1. American Utopia
2. Da 5 Bloods
3. Small Axe: Lovers Rock
4. Nomadland
5. Hamilton
6. Ma Rainey’s Black Bottom
7. His House
8. Time
9. The Old Guard
10. The Truth


In another year, American Utopia might have been a bit further down on this list. But I kept returning to this film in moments when I felt most dire and helpless. I am not one to watch a movie multiple times in a short period—once is usually enough for me, even if I like it. But I’ve watched Spike Lee’s film of David Byrne’s Broadway show four times already. In fact, it’s playing on the TV behind me as I write this.

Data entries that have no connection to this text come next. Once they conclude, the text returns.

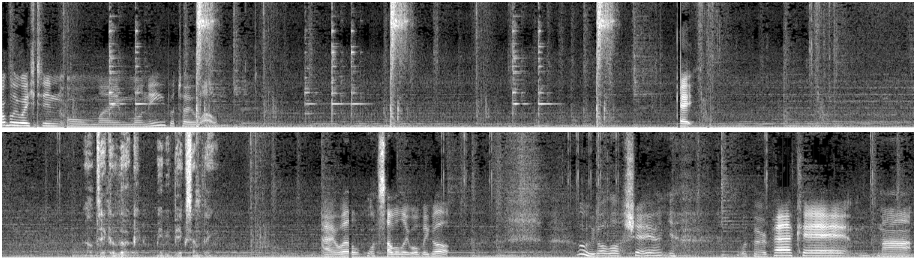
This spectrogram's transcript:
Probably wasting all my money, but oh well. Okay. I'll take a look. Maybe pick something. I will. Let's have a look what we got. Oh, we got a lot of shit here, haven't you? Weapon repair kit, mat,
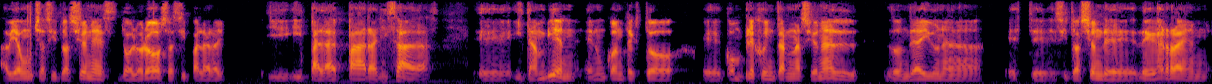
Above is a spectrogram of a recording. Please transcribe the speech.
había muchas situaciones dolorosas y paralizadas, eh, y también en un contexto eh, complejo internacional donde hay una este, situación de, guerra en,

How can you resist a movie that kind of looks like an episode of Zoom with grown-ups? I am certainly showing my age here, but for the young’uns reading this, before it was the go-to software for guys who like stroking it at work, Zoom was a PBS TV show with kids singing songs while running around barefoot on a rather sparse set. I became a writer because of that show, but that’s a story for another time. The point here is that David Byrne and his band are running around barefoot on a sparse set while singing new songs and a few Talking Heads classics. They also cover Janelle Monáe’s “Hell You Talmbout” in a powerful sequence—the one time the Spike Lee of Da 5 Bloods makes an appearance.

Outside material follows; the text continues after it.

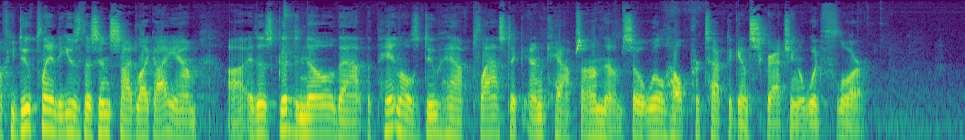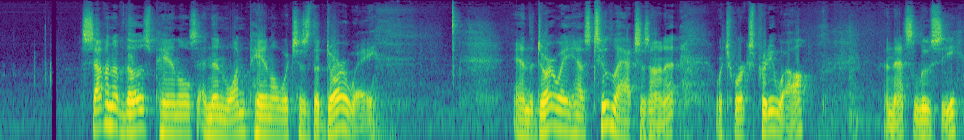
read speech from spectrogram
if you do plan to use this inside like I am, uh, it is good to know that the panels do have plastic end caps on them, so it will help protect against scratching a wood floor. Seven of those panels, and then one panel which is the doorway. And the doorway has two latches on it, which works pretty well, and that's Lucy.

Every Spike Lee Joint is a musical under the skin, so he’s a perfect match for Byrne’s vision of the show. Reteaming with cinematographer Ellen Kuras and editor Adam Gough (who also cut Da 5 Bloods), Lee presents an incredibly fluid and alive representation of Byrne’s vision. The camera and the cuts are one with the performers, and the end credits sequence is one of the most wonderful things Spike Lee has ever shot. If I haven’t sold this enough, you also get Lee trolling Quentin Tarantino on screen for the second time! (For the first, see Girl 6. On second thought, just take my word for it.) One can only imagine what QT would have done with all the feet in this thing, but Lee gives us an idea in one number. Appropriately enough, the song is called “Toejam.”

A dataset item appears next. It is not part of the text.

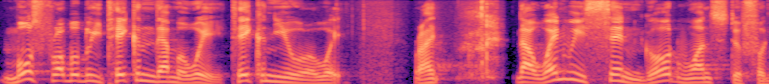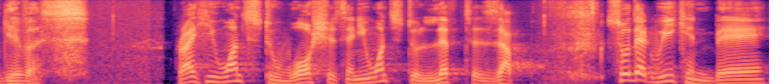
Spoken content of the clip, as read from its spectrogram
most probably taken them away, taken you away, right? Now, when we sin, God wants to forgive us, right? He wants to wash us and He wants to lift us up, so that we can bear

In the conversation Keith Uhlich and I had about Jonathan Demme’s Married to the Mob, I wrote about how, when I was 14, I snuck into Manhattan to see Stop Making Sense based on the TV recommendation of my former boss and beloved mentor Roger Ebert. I was blown away by it, even though I had no idea who Talking Heads were. Since you love that film so much, Dana, this is a must-see. Even though it shares a song or two, it’s nothing like Demme’s movie, though it does owe it a debt. It’s more like the two films are bookends. I’m a lot more jaded and beat down at 50 than I was at 14, and yet, I felt the same euphoria here as I did back in 1984.


First Cow is showing up on a lot of 10 bests, including our collective one at It’s not on my list because I flat out refused to see it. I have yet to like a single movie Kelly Reichardt made, and everyone I asked told me to avoid it like the plague. Perhaps you can twist my arm, Justin, as it’s on your list. I’d ask Alison, but I’m gonna start trouble instead and bring up Martin Eden, a movie that’s on my 10 worst list for reasons I explained in my review. What did you love so much about it, Alison? I did love his typewriter as much as you enjoyed the film. And I second Dana in wanting to hear from you about Bacarau, which made my top 20. In exchange, I’ll tell you all about When Odie Met Sônia Braga: A Pre-Rona Adventure.

Off to dance with David Byrne, but I’m leaving my socks on—sorry, Quentin.


Read the next entry here.